One of the strengths of WordPress is that it does very well in the search engines right out of the box. And then there are a ton of things you can do to give and extra boost to that natural SEO strength that WordPress has by default.
One of the easiest things to do is change the default WordPress permalink structure, which is one of the first things that most folks do when setting up a new WordPress website. (From your WordPress dashboard just go to Settings –> Permalinks and make your change there.)
What Are Permalinks?
For the uninitiated, Permalinks are what WordPress calls the URL structure that the software generates when creating posts and pages, etc. It’s everything that shows up after the “.com” (or .org, etc.) when navigating around your website.
Because WordPress uses the PHP programming language the default way WordPress sets up permalinks with with a /?p=123 kind of query. For example the default permalink format for this post would be:
Besides being a little ugly, having permalinks like that does nothing for you in the search engines.
When it comes to ranking well in the search engines it is important to have your most important keywords in the actual URL (i.e. web address or permalink) of your web page. The search engines certainly factor that in, though it is debatable how much so.
Since SEO experts are in the business of squeezing every bit of optimization out of each page you’ll often see them recommend either just using your post title or using your category (to get some extra keywords) along with the post title as your permalink structure. If we did that here, this post would look like one of these examples:
That’s definitely more readable. And it will also help out some with SEO for sure because it puts more of your permalinks.
But there’s a catch. It’s a big one, especially for small business websites.
Unfortunately, because of the way WordPress works, having a text variable such as the post name, category, tag or author can cause huge performance problems if you have more than a handful of pages beyond your blog posts. (You can find the technical explanation why here.)
While there is some discrepancy about how many pages it takes before it becomes a problem – I’ve seen anywhere from 10 – 50 pages – there is no denying that your site can easily get into a situation where it bogs down completely with those completely SEO-centric permalink structures.
While it’s true that folks who just blog on their WordPress websites can get away with these, this can become a big problem for most small businesses which tend to have more pages on their websites than most bloggers have. (For example, SuccessCREEations.com has 30 pages right now and I’m about to add a few more.)
As businesses grow the need to add pages on their website grows too. For example you’ll likely want to add pages as your product or service offering grows or when you add staff.
Because of the performance issue that results from the above approach when you have numerous pages you are much better off putting a numeric variable such as the year or post ID, or choosing a fixed plain text prefix such as “blog” or “article” before the text variable in your permalink settings.

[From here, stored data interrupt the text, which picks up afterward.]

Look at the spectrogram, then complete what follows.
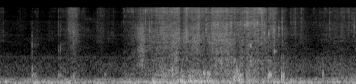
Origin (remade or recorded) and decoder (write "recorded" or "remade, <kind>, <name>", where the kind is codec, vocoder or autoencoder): recorded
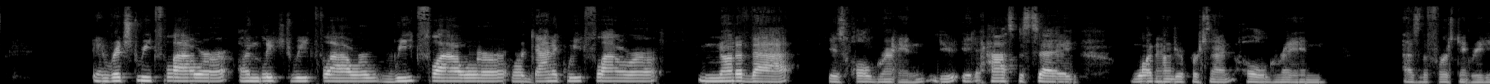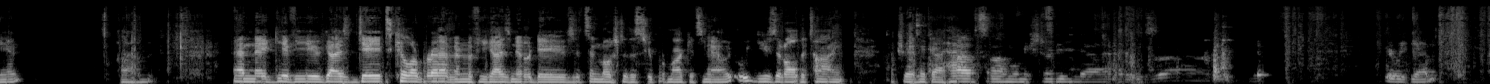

Some examples in how that might look for this post:
In your Permalink Settings these four examples would be entered like this:
EDIT: Per Otto’s comment below (and he’s pretty much the authority on this particular issue, by the way) “fixed text” doesn’t solve the problem either.
Any of these eliminates the WordPress performance problem. Each of them has their strengths and weaknesses, and this is where we delve into the realm of opinion.
Personally I prefer using
/%post_id%/%postname%/ for permalinks. The downside of using this structure is that it uses an arbitrary and outwardly meaningless number in your URL which doesn’t make a whole lot of sense to most website visitors. It is next to impossible to guess should anyone want to directly type your URL into their address bar.
However, on the plus side the post ID is a unique designator for each blog post. That means that you can share just the post ID and direct people to a specific blog post when you are short on space. Twitter is one such place where it could come in handy, as an example.
So http://successcreeations.com/2565/ will still get folks to this post and I have a built in URL shortener. I’ve found that to be pretty handy on several of my websites.
Trying a shorter version of the other options will just produce a list of all your blog posts. Well, OK. When you use the year you’ll just get a list of the posts in that year. But either way it’s not as useful, at least to my way of thinking.
That said, I can see the arguments in favor of some of the other options. So I ask you, which of the options makes more sense to you?